- Study material:
######

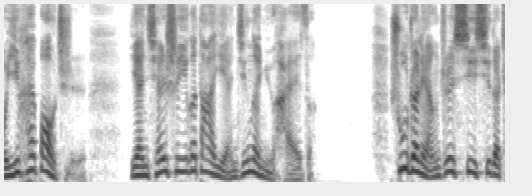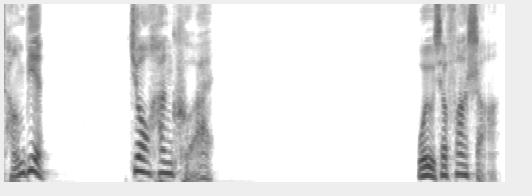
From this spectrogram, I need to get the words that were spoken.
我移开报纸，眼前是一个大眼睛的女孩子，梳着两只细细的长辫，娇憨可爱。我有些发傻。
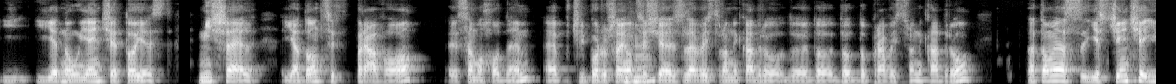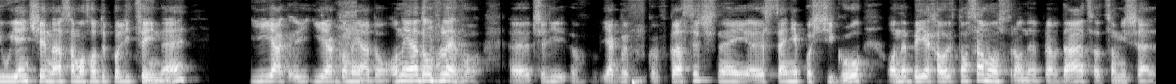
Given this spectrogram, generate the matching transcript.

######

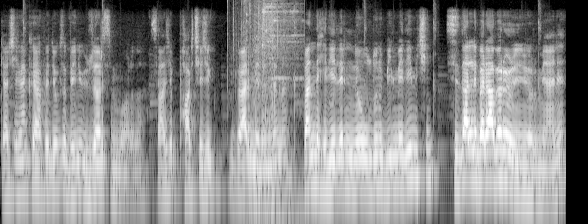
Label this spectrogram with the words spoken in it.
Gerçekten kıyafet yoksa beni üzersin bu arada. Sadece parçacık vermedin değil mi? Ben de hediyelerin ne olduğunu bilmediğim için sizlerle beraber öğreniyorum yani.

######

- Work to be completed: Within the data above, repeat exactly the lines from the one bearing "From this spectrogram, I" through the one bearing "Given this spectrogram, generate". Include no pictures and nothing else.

- Task output:
From this spectrogram, I need to get the words that were spoken.
我移开报纸，眼前是一个大眼睛的女孩子，梳着两只细细的长辫，娇憨可爱。我有些发傻。
Given this spectrogram, generate the matching transcript.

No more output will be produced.